TRAVERSE CITY — Editor's note: Newsmakers 2011 recounts and updates stories that made headlines in the Grand Traverse region during the past year. Today: Trouble at the Traverse Area District Library. To read this series in full as articles are published, visit Record-Eagle.com/newsmakers.
Metta Lansdale wasn't the most popular woman at the Traverse Area District Library, but she and her bosses believe the drama is over.
Lansdale in 2009 replaced Michael McGuire, who retired after 30 years with the library. Her management style and structural changes rankled some employees, and the tension culminated in February when the library board held a meeting to address employee concerns.
It was a tough time, Lansdale said, but she believes the library is headed in the right direction.
"I think that we're really cooking with gas over here," Lansdale said. "We did go through quite a rough spot, but I think that we have a lot of good energy."
The library board also is satisfied that the turbulence tied to Lansdale is a thing of the past, board president Jerry Beasley said.
"We have not had any further demands for attention to this issue," he said. "As far as the board is concerned, we're past that conflict."
In January, retired librarian Sandy Robey gave the board a packet of anonymous complaints from staff members about the board and Lansdale's management style. And former library assistant director Barbara Nowinski, who retired late last year, said in a December 2010 letter to the board that Lansdale micromanaged and demoralized staff, among other things.
After the February meeting, the board commissioned a survey to gauge employee morale, among other items. Some employees weren't satisfied with Lansdale, their coworkers or other issues, the survey showed, but the level of discontent didn't alarm the board.

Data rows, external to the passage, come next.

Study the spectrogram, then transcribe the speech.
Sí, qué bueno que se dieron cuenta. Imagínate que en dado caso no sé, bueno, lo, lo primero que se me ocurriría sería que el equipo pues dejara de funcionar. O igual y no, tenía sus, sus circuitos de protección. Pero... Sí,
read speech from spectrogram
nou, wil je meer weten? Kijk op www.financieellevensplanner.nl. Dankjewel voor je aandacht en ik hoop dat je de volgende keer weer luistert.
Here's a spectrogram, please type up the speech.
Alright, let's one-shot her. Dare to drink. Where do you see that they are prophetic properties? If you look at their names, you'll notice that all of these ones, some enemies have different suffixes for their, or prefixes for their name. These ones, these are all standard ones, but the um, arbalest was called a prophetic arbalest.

The board ultimately backed Lansdale, though board members acknowledged she might need to alter the manner in which she deals with employees.

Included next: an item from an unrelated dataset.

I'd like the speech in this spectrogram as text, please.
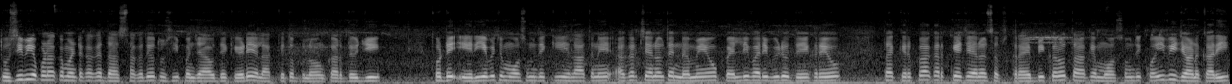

Although it was a relatively tense few months, Beasley is glad the issue was addressed.
"It was stressful for everyone, for the people up front, for the board, and for Metta, certainly. ... It was worth it to go through that process. It was as public as we could possibly make it, and it really helped to calm feelings," Beasley said.

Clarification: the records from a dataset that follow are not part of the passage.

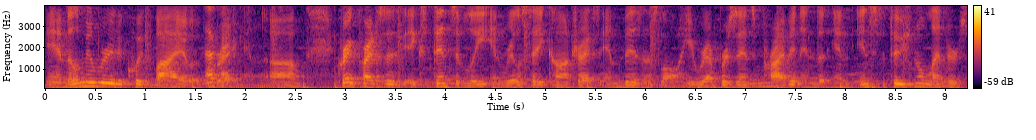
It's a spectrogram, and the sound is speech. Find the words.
And let me read a quick bio of Okay. Craig. Um, Craig practices extensively in real estate contracts and business law. He represents private and, and institutional lenders,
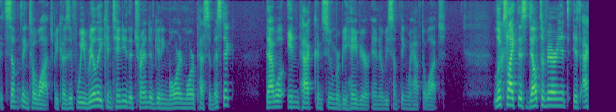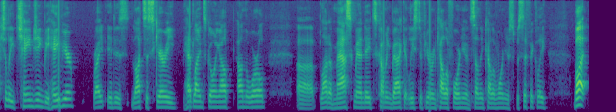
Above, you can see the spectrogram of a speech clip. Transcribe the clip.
it's something to watch because if we really continue the trend of getting more and more pessimistic, that will impact consumer behavior and it'll be something we have to watch. Looks like this Delta variant is actually changing behavior, right? It is lots of scary headlines going out on the world. Uh, a lot of mask mandates coming back, at least if you're in California and Southern California specifically. But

Things aren't all rosy with the district's employees, some say, but employees contacted by the Record-Eagle did not want to be quoted for this story.
It's possible there still may be legal action tied to Lansdale. She drew criticism from some employees and library supporters in January when she fired Margaret Kelly, the library's longtime director of adult services.
Kelly requested mediation after her firing, said her attorney, Jay Zelenock. That process is completed, and a lawsuit could be filed soon if an agreeable settlement isn't reached, he said.